== Segment start ==
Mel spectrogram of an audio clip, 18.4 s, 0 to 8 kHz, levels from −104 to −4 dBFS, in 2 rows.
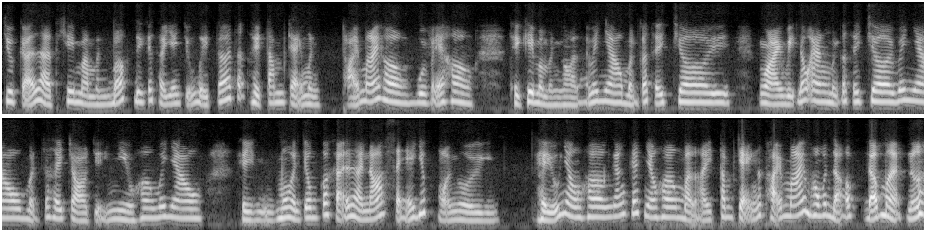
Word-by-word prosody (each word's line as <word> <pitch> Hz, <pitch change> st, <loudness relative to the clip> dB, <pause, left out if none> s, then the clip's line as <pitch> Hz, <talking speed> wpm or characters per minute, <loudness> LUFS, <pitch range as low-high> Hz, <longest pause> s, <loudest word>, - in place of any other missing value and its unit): Chưa 235 Hz, -1 st, +1 dB
kể -, -, +2 dB
là 245 Hz, -8 st, +3 dB
khi 235 Hz, -2 st, -1 dB
mà 190 Hz, -5 st, -1 dB
mình 170 Hz, 0 st, -6 dB
bớt 195 Hz, -, -1 dB
đi 225 Hz, -, 0 dB
cái 255 Hz, +3 st, -4 dB
thời 175 Hz, -, -2 dB
gian 190 Hz, +1 st, -2 dB
chuẩn 200 Hz, -, -7 dB
bị 165 Hz, -, -1 dB
Tết 255 Hz, -, 0 dB
á, 315 Hz, -, -3 dB
thì 195 Hz, -, +1 dB
tâm 205 Hz, +3 st, -3 dB
trạng 180 Hz, -, -2 dB
mình 175 Hz, -2 st, -4 dB, 0.2 s
thoải -, -, -2 dB
mái 240 Hz, +4 st, +2 dB
hơn, 215 Hz, -6 st, +2 dB
vui 205 Hz, -1 st, 0 dB
vẻ 210 Hz, -, -1 dB
hơn, 215 Hz, -5 st, 0 dB, 0.4 s
thì 185 Hz, -, -1 dB
khi 225 Hz, +5 st, +4 dB
mà 195 Hz, -3 st, 0 dB
mình 160 Hz, -1 st, -6 dB
ngồi 165 Hz, -1 st, -4 dB
lại 210 Hz, -, -10 dB
với 225 Hz, +3 st, +1 dB
nhau 225 Hz, -3 st, +1 dB
mình 190 Hz, -2 st, -3 dB
có 225 Hz, +2 st, 0 dB
thể 190 Hz, +2 st, +1 dB
chơi 215 Hz, -3 st, +2 dB, 0.3 s
ngoài 180 Hz, -4 st, +4 dB
việc 175 Hz, +3 st, -2 dB
nấu 255 Hz, +3 st, +2 dB
ăn 225 Hz, -3 st, +2 dB
mình 190 Hz, -, -3 dB
có 230 Hz, -, -2 dB
thể 225 Hz, -, 0 dB
chơi 225 Hz, -3 st, +4 dB
với 245 Hz, +2 st, 0 dB
nhau, 220 Hz, -3 st, +1 dB
mình 195 Hz, -3 st, -6 dB
có 240 Hz, -, -4 dB
thể 210 Hz, -3 st, 0 dB
trò 165 Hz, -5 st, 0 dB
chuyện 185 Hz, +3 st, -8 dB
nhiều 190 Hz, -3 st, -2 dB
hơn 220 Hz, +4 st, -3 dB
với 245 Hz, -, -1 dB
nhau, 215 Hz, -3 st, -1 dB, 0.4 s
thì 180 Hz, -1 st, -1 dB, 0.2 s
mô 225 Hz, +2 st, +3 dB
hình 205 Hz, -4 st, +1 dB
chung 225 Hz, +3 st, 0 dB
có 290 Hz, -, +1 dB
thể 235 Hz, -, +2 dB
là 245 Hz, -5 st, +3 dB
nó 190 Hz, +8 st, +2 dB
sẽ 220 Hz, -, 0 dB
giúp 325 Hz, +2 st, +1 dB
mọi -, -, -4 dB
người 170 Hz, -2 st, -2 dB, 0.4 s
hiểu 180 Hz, -2 st, +3 dB
nhau 255 Hz, -6 st, +1 dB
hơn, 240 Hz, 0 st, +2 dB
gắn 260 Hz, +3 st, -1 dB
kết 320 Hz, -1 st, 0 dB
nhau 235 Hz, -3 st, +1 dB
hơn, 235 Hz, -1 st, +1 dB
mà -, -, +2 dB
lại 175 Hz, 0 st, -3 dB
tâm 240 Hz, -1 st, -2 dB
trạng -, -, +2 dB
nó 265 Hz, -, -2 dB
thoải 225 Hz, -, +2 dB
mái 260 Hz, +7 st, +3 dB
mà 330 Hz, -, +1 dB
hông 270 Hz, -1 st, +3 dB
có -, -, +1 dB
đỡ 225 Hz, -, +1 dB, 0.2 s
đỡ -, -, +8 dB
mệt 250 Hz, -6 st, +3 dB
nữa. 230 Hz, +9 st, +4 dB
215 Hz, 290 wpm, -21 LUFS, 190-235 Hz, 0.4 s, đỡ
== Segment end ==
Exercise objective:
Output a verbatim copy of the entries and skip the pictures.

Answer space:
Mel spectrogram of an audio clip, 18.4 s, 0 to 8 kHz, levels from −104 to −4 dBFS, in 2 rows.
Word-by-word prosody (each word's line as <word> <pitch> Hz, <pitch change> st, <loudness relative to the clip> dB, <pause, left out if none> s, then the clip's line as <pitch> Hz, <talking speed> wpm or characters per minute, <loudness> LUFS, <pitch range as low-high> Hz, <longest pause> s, <loudest word>, - in place of any other missing value and its unit): Chưa 235 Hz, -1 st, +1 dB
kể -, -, +2 dB
là 245 Hz, -8 st, +3 dB
khi 235 Hz, -2 st, -1 dB
mà 190 Hz, -5 st, -1 dB
mình 170 Hz, 0 st, -6 dB
bớt 195 Hz, -, -1 dB
đi 225 Hz, -, 0 dB
cái 255 Hz, +3 st, -4 dB
thời 175 Hz, -, -2 dB
gian 190 Hz, +1 st, -2 dB
chuẩn 200 Hz, -, -7 dB
bị 165 Hz, -, -1 dB
Tết 255 Hz, -, 0 dB
á, 315 Hz, -, -3 dB
thì 195 Hz, -, +1 dB
tâm 205 Hz, +3 st, -3 dB
trạng 180 Hz, -, -2 dB
mình 175 Hz, -2 st, -4 dB, 0.2 s
thoải -, -, -2 dB
mái 240 Hz, +4 st, +2 dB
hơn, 215 Hz, -6 st, +2 dB
vui 205 Hz, -1 st, 0 dB
vẻ 210 Hz, -, -1 dB
hơn, 215 Hz, -5 st, 0 dB, 0.4 s
thì 185 Hz, -, -1 dB
khi 225 Hz, +5 st, +4 dB
mà 195 Hz, -3 st, 0 dB
mình 160 Hz, -1 st, -6 dB
ngồi 165 Hz, -1 st, -4 dB
lại 210 Hz, -, -10 dB
với 225 Hz, +3 st, +1 dB
nhau 225 Hz, -3 st, +1 dB
mình 190 Hz, -2 st, -3 dB
có 225 Hz, +2 st, 0 dB
thể 190 Hz, +2 st, +1 dB
chơi 215 Hz, -3 st, +2 dB, 0.3 s
ngoài 180 Hz, -4 st, +4 dB
việc 175 Hz, +3 st, -2 dB
nấu 255 Hz, +3 st, +2 dB
ăn 225 Hz, -3 st, +2 dB
mình 190 Hz, -, -3 dB
có 230 Hz, -, -2 dB
thể 225 Hz, -, 0 dB
chơi 225 Hz, -3 st, +4 dB
với 245 Hz, +2 st, 0 dB
nhau, 220 Hz, -3 st, +1 dB
mình 195 Hz, -3 st, -6 dB
có 240 Hz, -, -4 dB
thể 210 Hz, -3 st, 0 dB
trò 165 Hz, -5 st, 0 dB
chuyện 185 Hz, +3 st, -8 dB
nhiều 190 Hz, -3 st, -2 dB
hơn 220 Hz, +4 st, -3 dB
với 245 Hz, -, -1 dB
nhau, 215 Hz, -3 st, -1 dB, 0.4 s
thì 180 Hz, -1 st, -1 dB, 0.2 s
mô 225 Hz, +2 st, +3 dB
hình 205 Hz, -4 st, +1 dB
chung 225 Hz, +3 st, 0 dB
có 290 Hz, -, +1 dB
thể 235 Hz, -, +2 dB
là 245 Hz, -5 st, +3 dB
nó 190 Hz, +8 st, +2 dB
sẽ 220 Hz, -, 0 dB
giúp 325 Hz, +2 st, +1 dB
mọi -, -, -4 dB
người 170 Hz, -2 st, -2 dB, 0.4 s
hiểu 180 Hz, -2 st, +3 dB
nhau 255 Hz, -6 st, +1 dB
hơn, 240 Hz, 0 st, +2 dB
gắn 260 Hz, +3 st, -1 dB
kết 320 Hz, -1 st, 0 dB
nhau 235 Hz, -3 st, +1 dB
hơn, 235 Hz, -1 st, +1 dB
mà -, -, +2 dB
lại 175 Hz, 0 st, -3 dB
tâm 240 Hz, -1 st, -2 dB
trạng -, -, +2 dB
nó 265 Hz, -, -2 dB
thoải 225 Hz, -, +2 dB
mái 260 Hz, +7 st, +3 dB
mà 330 Hz, -, +1 dB
hông 270 Hz, -1 st, +3 dB
có -, -, +1 dB
đỡ 225 Hz, -, +1 dB, 0.2 s
đỡ -, -, +8 dB
mệt 250 Hz, -6 st, +3 dB
nữa. 230 Hz, +9 st, +4 dB
215 Hz, 290 wpm, -21 LUFS, 190-235 Hz, 0.4 s, đỡ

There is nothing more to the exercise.